Here's something fun I just started to piece together though: Gandalf carries Narya, which gives hope to the allies of it's wielder, and that's exactly what happens in that instance.

simon cook Mar 20, 2016 (04:34)

In support of the last post: when we get to Moria (which is very soon after the two fire incidents mentioned) Gandalf himself explicitly talks of spells, and even counter spells (the scene when he first encounters the Balrog, who is on the other side of a door they are both putting spells on).

Andre Polykanine Mar 20, 2016 (18:27)

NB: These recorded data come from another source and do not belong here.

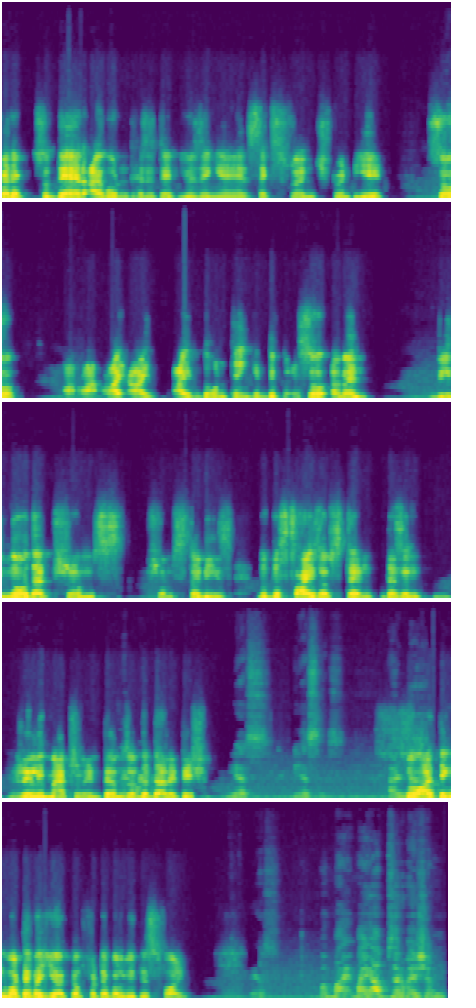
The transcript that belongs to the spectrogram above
correct. So there, I wouldn't hesitate using a six French 28. So I I I, I don't think it depends. So I mean, we know that from from studies that the size of stent doesn't really matter in terms of the dilatation. Yes, yes, yes. And, so uh, I think whatever you are comfortable with is fine. Yes. But my, my observation,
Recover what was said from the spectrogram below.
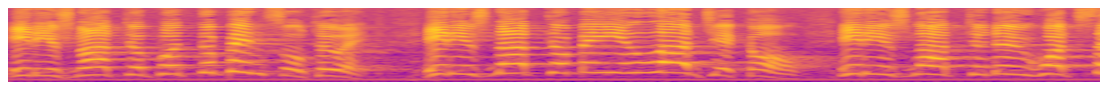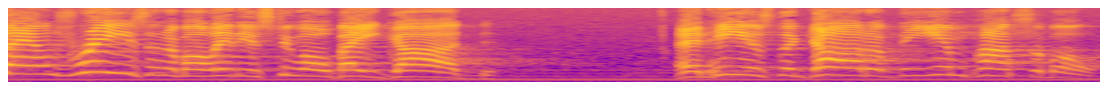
It is not to put the pencil to it. It is not to be logical. It is not to do what sounds reasonable. It is to obey God. And He is the God of the impossible,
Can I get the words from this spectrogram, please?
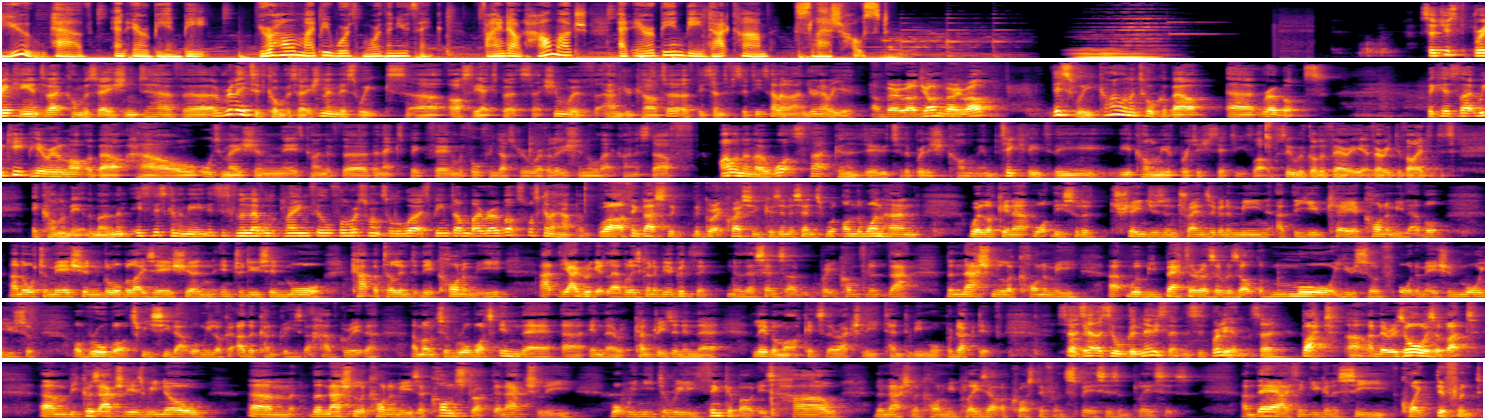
you have an Airbnb. Your home might be worth more than you think. Find out how much at airbnb.com/slash host. So, just breaking into that conversation to have uh, a related conversation in this week's uh, Ask the Experts section with Andrew Carter of the Centre for Cities. Hello, Andrew. How are you? I'm very well, John. Very well. This week, I want to talk about uh, robots because, like, we keep hearing a lot about how automation is kind of the the next big thing, the fourth industrial revolution, all that kind of stuff. I want to know what's that going to do to the British economy, and particularly to the the economy of British cities. Like, obviously, we've got a very a very divided economy at the moment. Is this going to mean is this going to level the playing field for us once all the work's being done by robots? What's going to happen? Well, I think that's the, the great question because, in a sense, on the one hand, we're looking at what these sort of changes and trends are going to mean at the UK economy level. And automation, globalization, introducing more capital into the economy at the aggregate level is going to be a good thing. You know, their sense I'm pretty confident that the national economy uh, will be better as a result of more use of automation, more use of, of robots. We see that when we look at other countries that have greater amounts of robots in their uh, in their countries and in their labour markets, they actually tend to be more productive. So, so that's all good news then. This is brilliant. So, but Oh. and there is always a but um, because actually, as we know, um, the national economy is a construct, and actually, what we need to really think about is how the national economy plays out across different spaces and places. And there, I think you're going to see quite different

A very interesting discussion. I think, however, everything is simpler: Olórin (Gandalf, if you like) is a maia sent to the Earth. Eldar are (or, at least, were) able to communicate with the Valar (I wouldn't call it "praying", since, first of all, it is not a pagan term, and secondly, they often got audible - or telepathical, if you prefer, - answers from the Gods). An act of Middle-Earth magic is nothing more (and nothing less) than a rite of calling the Valar. It is quite natural that it was done in an Eldarin language. Actually, Olórin perhaps didn't need such verbalization per se, but it could help him to concentrate.